A new Captain America image by Kirby/Giacoia is on the cover of this book, which contains three Kirby reprints.
Two stories from CAPTAIN AMERICA #3 (1941) begin and end the book. First is “The Hunchback of Hollywood and the Movie Murder” (17-pages), which has a movie producer making an historical epic with clear anti-Nazi overtones. He gets himself killed, but the film production goes on, with Steve Rogers and Bucky being hired as extras. They take advantage of the movie stage setting for a lot of fun scenes, including a horseback duel, a swordfighting scene and the storming of a castle…
…before finally revealing the true villain behind the hunchback.
Ending the book is the awkwardly titled “The Queer Case Of The Murdering Butterfly And The Ancient Mummies”, retitled for this reprint as the no less awkward “The Weird Case Of The Plundering Butterfly And The Ancient Mummies” (11-pages). This time there’s a criminal gang operating out of a museum, which Bucky discovers on a class trip (Cap wanted to him to go to West Point some day. Poor Bucky…). Again, the setting allows for a lot of nice background touches which make the story much more interesting than its simple plotline.
Various hands were inking Cap in those days. The Kirby Checklist has the first as Joe Simon, the second as Reed Crandall, and Al Avison and Crandall doing general assists on the issue. Lots of minor art alterations in both those stories, making the hunchback less scary, changing a scene where Cap stabs a guy, as well as generally mediocre art reconstruction. Fortunately later reprints are more faithful to the originals.

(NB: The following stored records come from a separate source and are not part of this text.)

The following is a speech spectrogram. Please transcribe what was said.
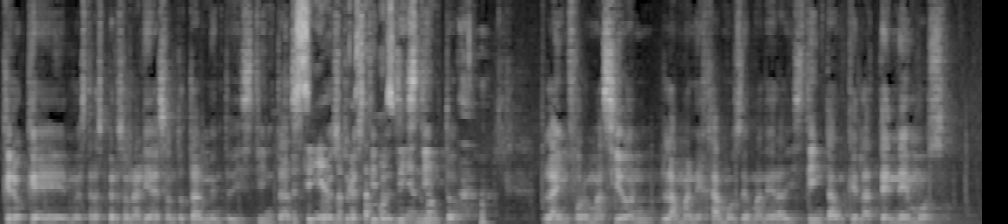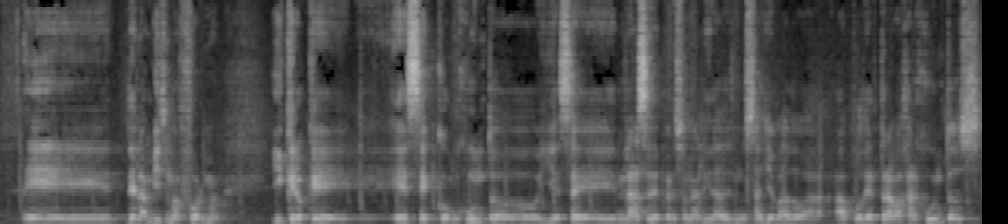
creo que nuestras personalidades son totalmente distintas, Sí, es nuestro que estilo es viendo. distinto. La información la manejamos de manera distinta, aunque la tenemos eh, de la misma forma. Y creo que ese conjunto y ese enlace de personalidades nos ha llevado a, a poder trabajar juntos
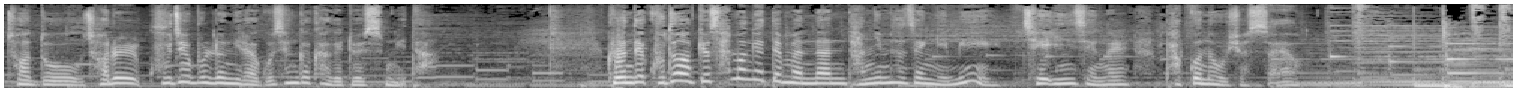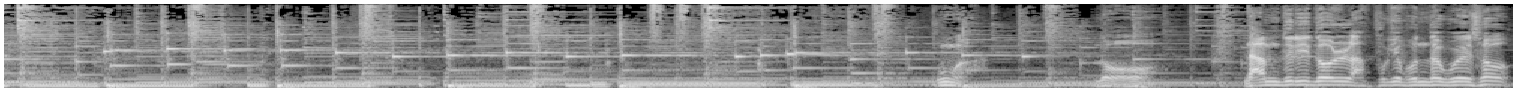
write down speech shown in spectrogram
저도 저를 구제불능이라고 생각하게 됐습니다. 그런데 고등학교 3학년 때 만난 담임 선생님이 제 인생을 바꿔놓으셨어요. 웅아, 너 남들이 널 나쁘게 본다고 해서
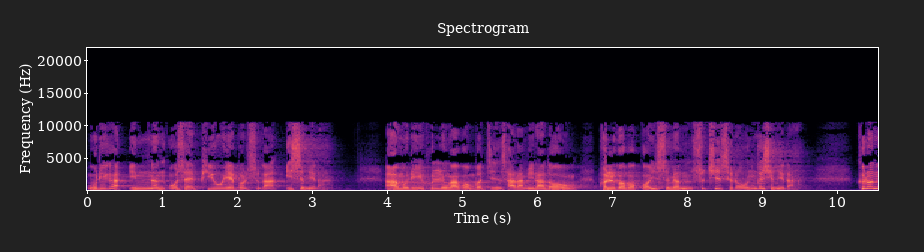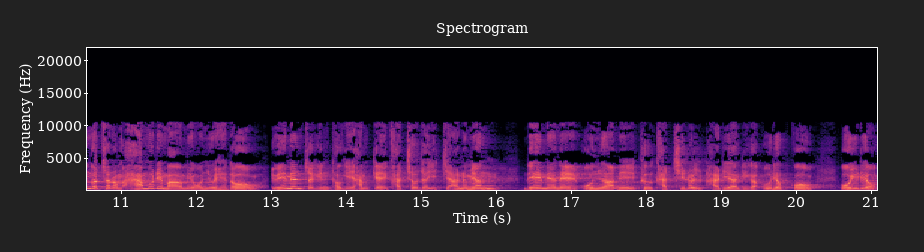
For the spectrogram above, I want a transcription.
우리가 입는 옷에 비유해 볼 수가 있습니다. 아무리 훌륭하고 멋진 사람이라도 벌거벗고 있으면 수치스러운 것입니다. 그런 것처럼 아무리 마음이 온유해도 외면적인 덕이 함께 갖춰져 있지 않으면 내면의 온유함이 그 가치를 발휘하기가 어렵고 오히려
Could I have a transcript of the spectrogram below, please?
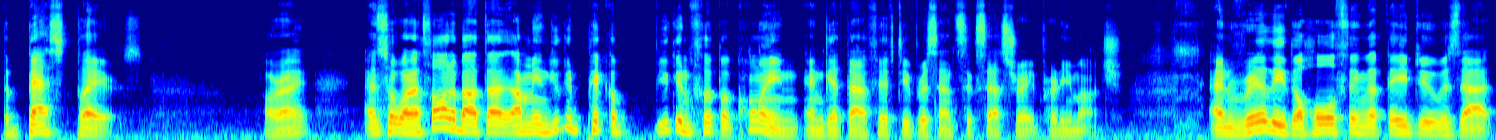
The best players. All right? And so when I thought about that, I mean, you can pick a you can flip a coin and get that 50% success rate pretty much. And really the whole thing that they do is that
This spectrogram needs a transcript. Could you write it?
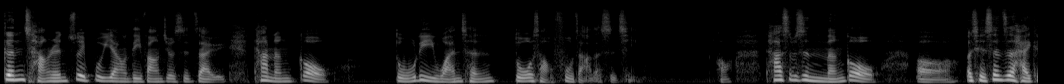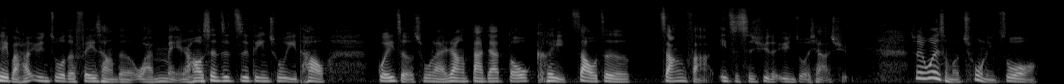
跟常人最不一样的地方，就是在于他能够独立完成多少复杂的事情。好，他是不是能够呃，而且甚至还可以把它运作得非常的完美，然后甚至制定出一套规则出来，让大家都可以照这个章法一直持续的运作下去。所以为什么处女座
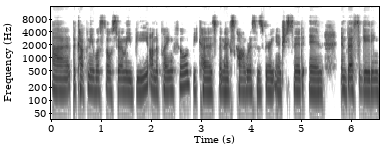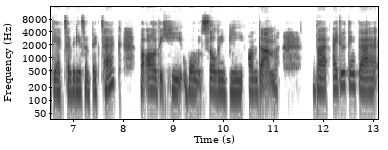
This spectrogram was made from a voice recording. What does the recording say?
Uh, the company will still certainly be on the playing field because the next Congress is very interested in investigating the activities of big tech, but all of the heat won't solely be on them. But I do think that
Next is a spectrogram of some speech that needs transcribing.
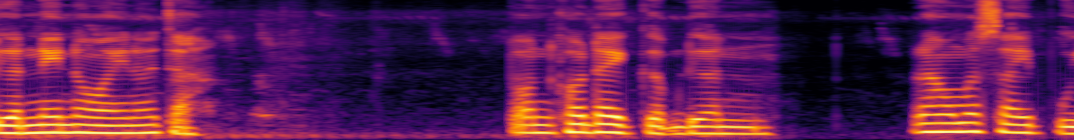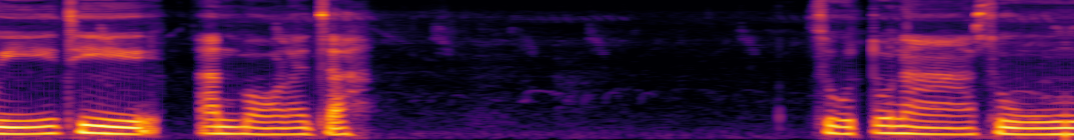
เดือนน้อยๆเนาะจ้ะตอนเขาได้เกือบเดือน เรามาใส่ปุ๋ยที่อันบอกแล้วจ้ะสูตรตัวนาสูง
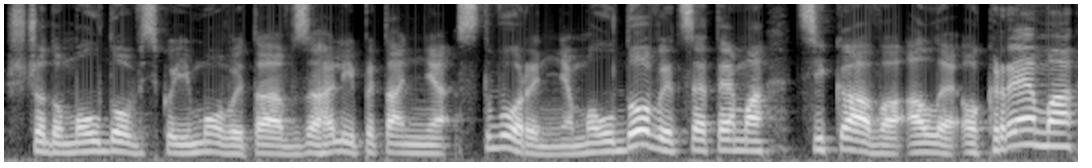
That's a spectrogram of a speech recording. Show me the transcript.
щодо молдовської мови та взагалі питання створення Молдови. Це тема цікава, але окрема.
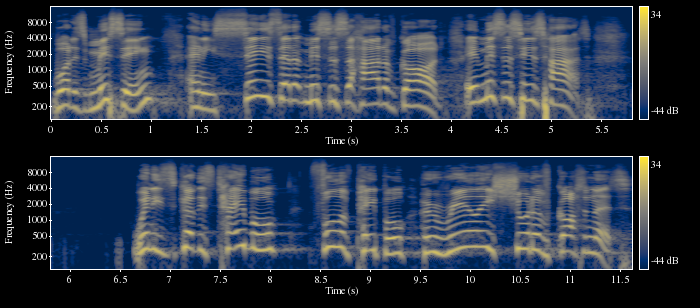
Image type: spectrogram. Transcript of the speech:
what is missing and he sees that it misses the heart of God. It misses his heart. When he's got this table full of people who really should have gotten it.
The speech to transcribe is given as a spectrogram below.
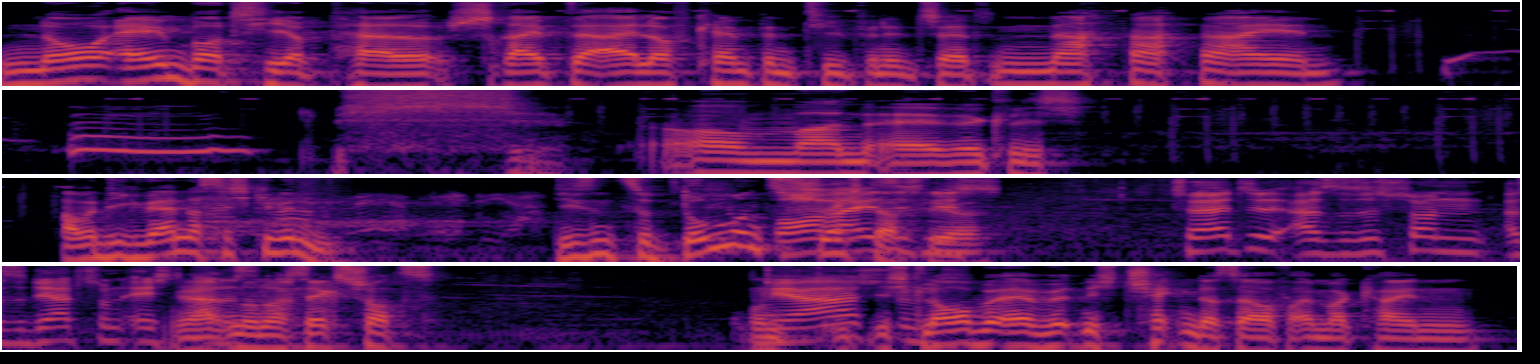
No aimbot hier, pal, schreibt der Isle of Camping Typ in den Chat. Nein. Oh Mann, ey, wirklich. Aber die werden das nicht gewinnen. Die sind zu dumm und zu Boah, schlecht weiß ich dafür. nicht. Turtle, also das ist schon, also der hat schon echt Er hat alles nur noch an. sechs Shots. Und Ja, ich, ich glaube, er wird nicht checken, dass er auf einmal keinen.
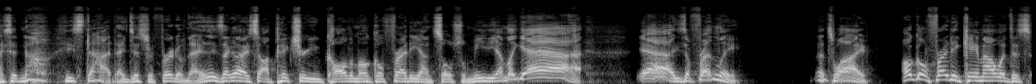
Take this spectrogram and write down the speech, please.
I said, no, he's not. I just referred to him that. And he's like, oh, I saw a picture. You called him Uncle Freddie on social media. I'm like, yeah, yeah, he's a friendly. That's why. Uncle Freddie came out with this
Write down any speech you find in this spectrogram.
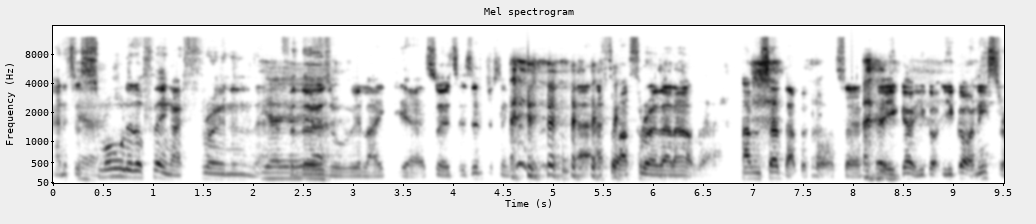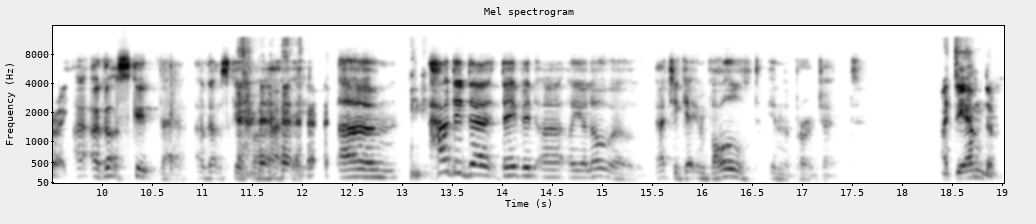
And it's a Yeah. small little thing I've thrown in there Yeah, for those yeah. who were like, yeah. So it's, it's interesting. uh, I thought I'd throw that out there. I haven't said that before, so there you go. You got you got an Easter egg. I, I got a scoop there. I've got a scoop. I'm happy. um, how did uh, David uh, Oyelowo actually get involved in the project? I DM'd him.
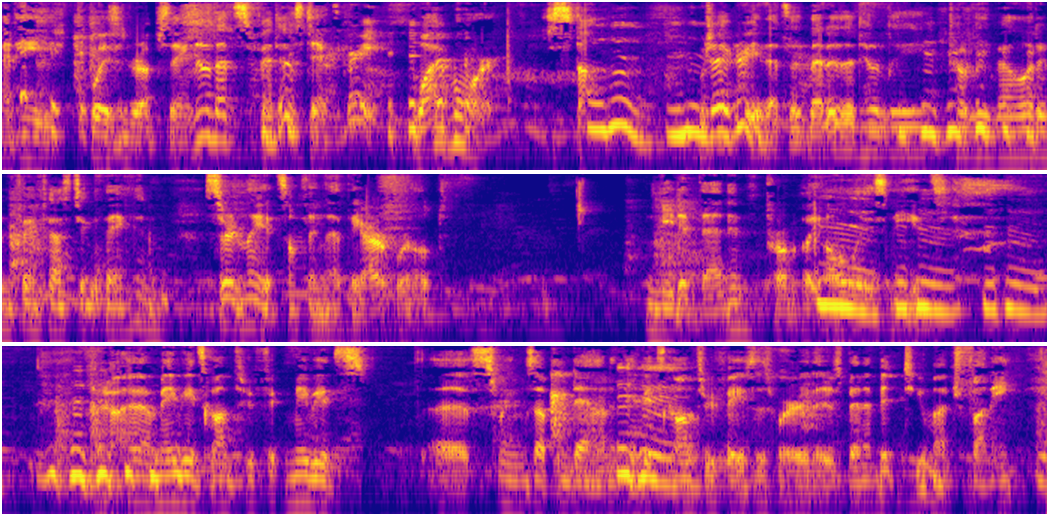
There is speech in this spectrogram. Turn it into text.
And he always interrupts saying, No, that's fantastic. That's great. Why more? Just stop. Mm-hmm, mm-hmm. Which I agree. That's a, that is a totally, totally valid and fantastic thing. And certainly it's something that the art world needed then and probably mm-hmm, always needs. I don't know, I don't know, maybe it's gone through, maybe it's. Uh, swings up and down, and maybe it's gone through phases where there's been a bit too much funny. Yeah,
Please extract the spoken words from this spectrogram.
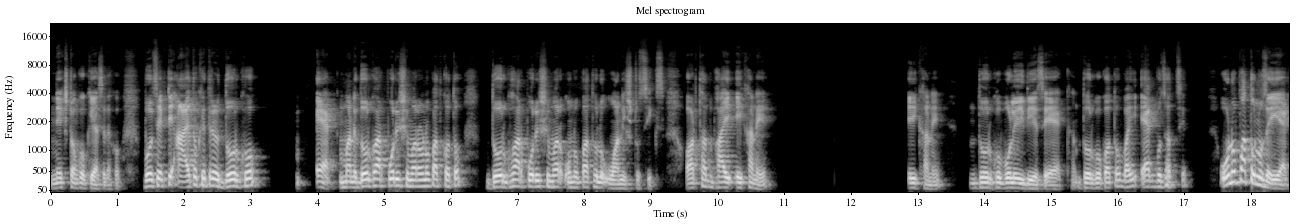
নেক্সট অঙ্ক কি আছে দেখো? বলছে একটি আয়তক্ষেত্রের দৈর্ঘ্য এক মানে দৈর্ঘ্য আর পরিসীমার অনুপাত কত? দৈর্ঘ্য আর পরিসীমার অনুপাত হলো ওয়ান ইস টু সিক্স অর্থাৎ ভাই এখানে, এইখানে দৈর্ঘ্য বলেই দিয়েছে এক। দৈর্ঘ্য কত ভাই? এক বোঝাচ্ছে। অনুপাত অনুযায়ী এক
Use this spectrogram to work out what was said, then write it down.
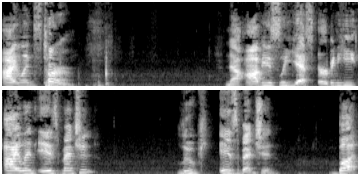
islands term? Now, obviously, yes, urban heat island is mentioned. Luke is mentioned. But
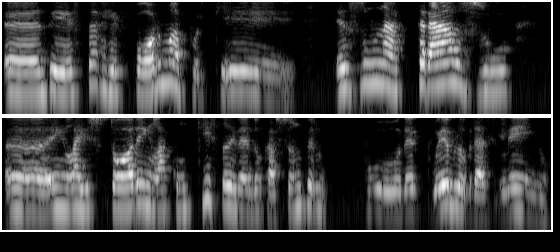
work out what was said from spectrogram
eh, desta reforma, porque é um atraso uh, em la história, em la conquista da educação pelo por el pueblo brasileño.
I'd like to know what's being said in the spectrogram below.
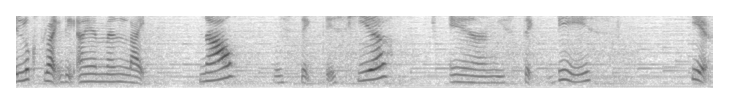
It looks like the Iron Man light. Now we stick this here and we stick this here.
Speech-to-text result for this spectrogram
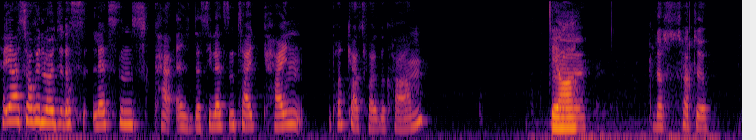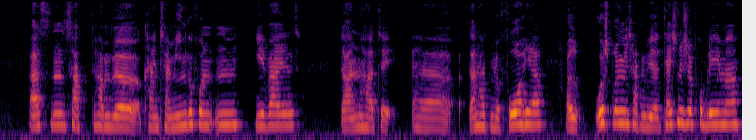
Ja, sorry Leute, dass letztens, äh, dass die letzten Zeit kein Podcast-Folge kam. Ja. Äh, das hatte. Erstens hat, haben wir keinen Termin gefunden, jeweils. Dann hatte, äh, dann hatten wir vorher, also ursprünglich hatten wir technische Probleme.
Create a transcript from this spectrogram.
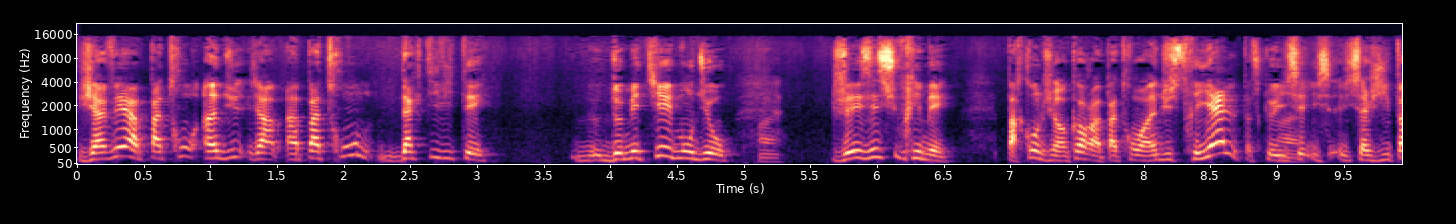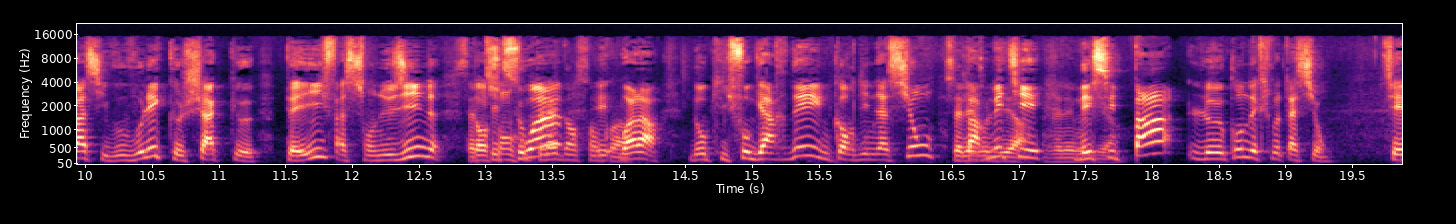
J'avais un patron un patron d'activité, de, de métiers mondiaux. Je les ai supprimés. Par contre, j'ai encore un patron industriel, parce qu'il ne s'agit pas, si vous voulez, que chaque pays fasse son usine dans son, coin, Voilà. Donc, il faut garder une coordination par métier. Mais c'est pas le compte d'exploitation. C'est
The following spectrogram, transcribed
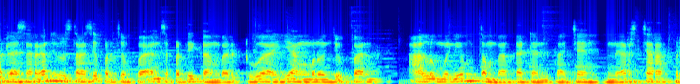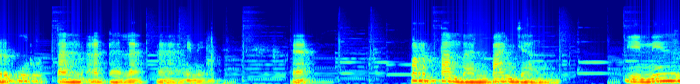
berdasarkan ilustrasi percobaan seperti gambar 2 yang menunjukkan aluminium tembaga dan baja yang benar secara berurutan adalah nah ini. Ya pertambahan panjang. Ini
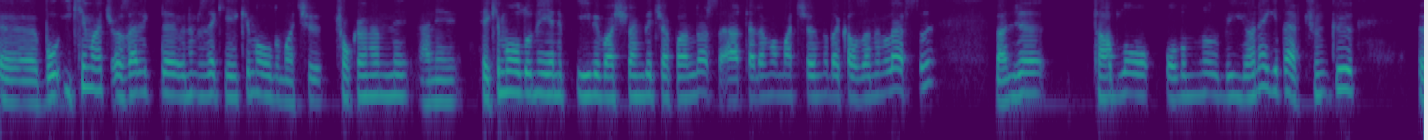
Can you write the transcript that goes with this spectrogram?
e, bu iki maç özellikle önümüzdeki Hekimoğlu maçı çok önemli. Hani Hekimoğlu'nu yenip iyi bir başlangıç yaparlarsa, erteleme maçlarını da kazanırlarsa bence tablo olumlu bir yöne gider. Çünkü e,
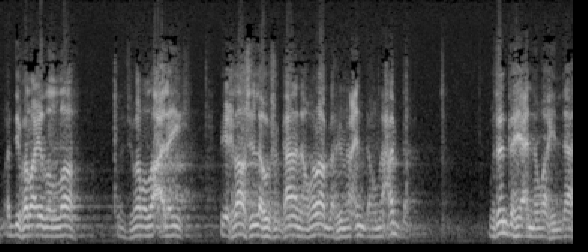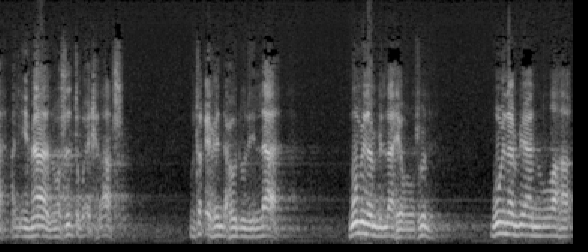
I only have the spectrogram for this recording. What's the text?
تؤدي فرائض الله. التي فرض عليك. بإخلاص له سبحانه ورغبة فيما عنده ومحبة. وتنتهي عن نواهي الله عن إيمان وصدق وإخلاص. وتقف عند حدود الله. مؤمنا بالله ورسوله مؤمنا بأن الله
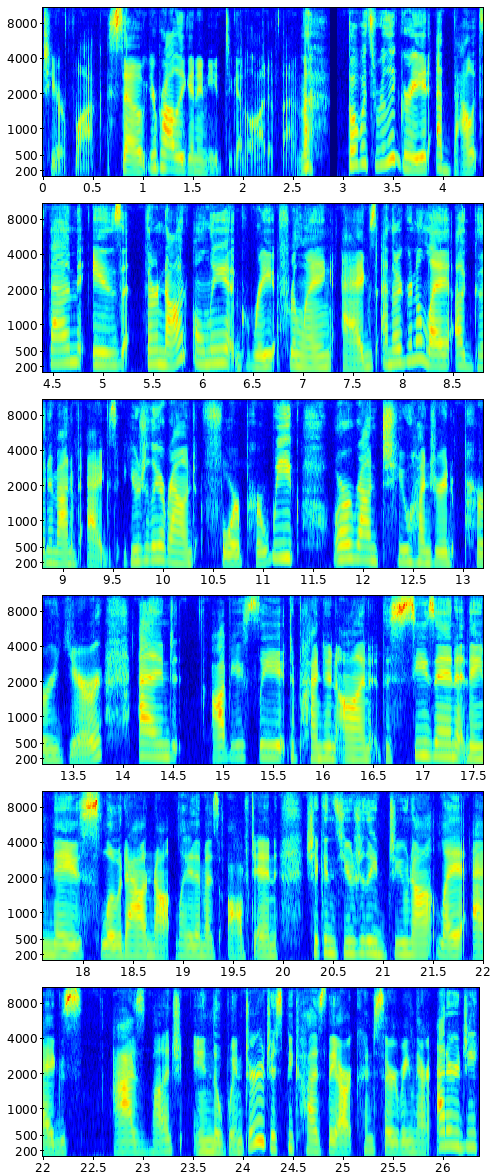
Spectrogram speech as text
to your flock. So you're probably going to need to get a lot of them. But what's really great about them is they're not only great for laying eggs, and they're gonna lay a good amount of eggs, usually around four per week or around 200 per year. And obviously dependent on the season they may slow down not lay them as often chickens usually do not lay eggs as much in the winter just because they are conserving their energy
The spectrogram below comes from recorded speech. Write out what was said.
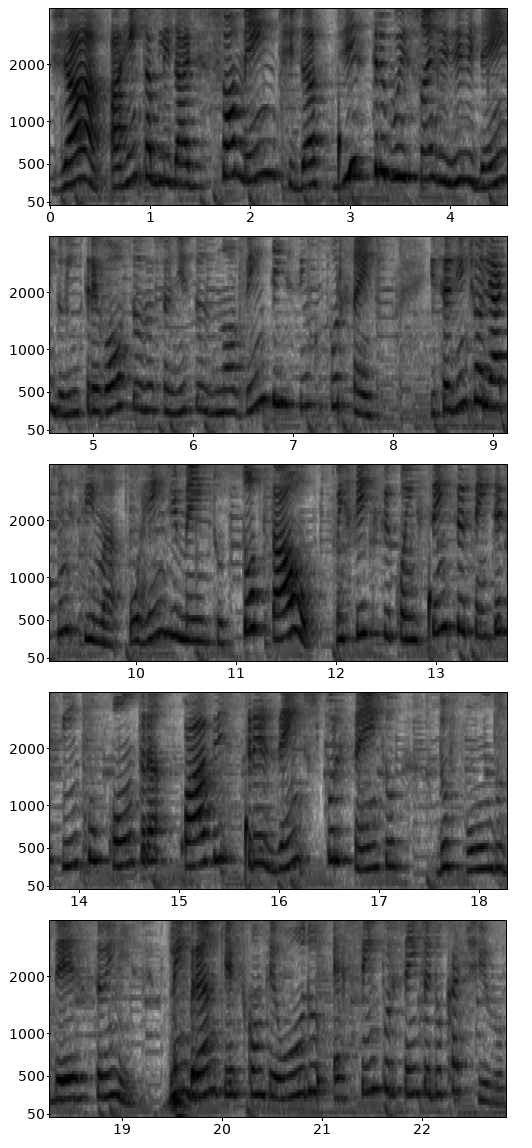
Já a rentabilidade somente das distribuições de dividendo entregou aos seus acionistas 95%. E se a gente olhar aqui em cima o rendimento total, o IFIX ficou em 165 contra quase 300% do fundo desde o seu início. Lembrando que esse conteúdo é 100% educativo,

Among the monster/suspense stories between the Cap reprints is the 13-page Kirby/Ayers “Beware of Bruttu” from TALES OF SUSPENSE #22 (1961). An interesting twist on the standard monster story of the era, as this time the story is about a scientist who is accidentally transformed into a monster (based on one in a comic book, too), so the story is actually narrated by the monster, as he’s hunted and unable to communicate, and finds out a few things about life on the way. Definitely one of the better of these stories, and much more of a pre-cursor to Marvel hero concepts like the Hulk than those stories that just happen to use the name “Hulk” that are often passed off as “prototypes”.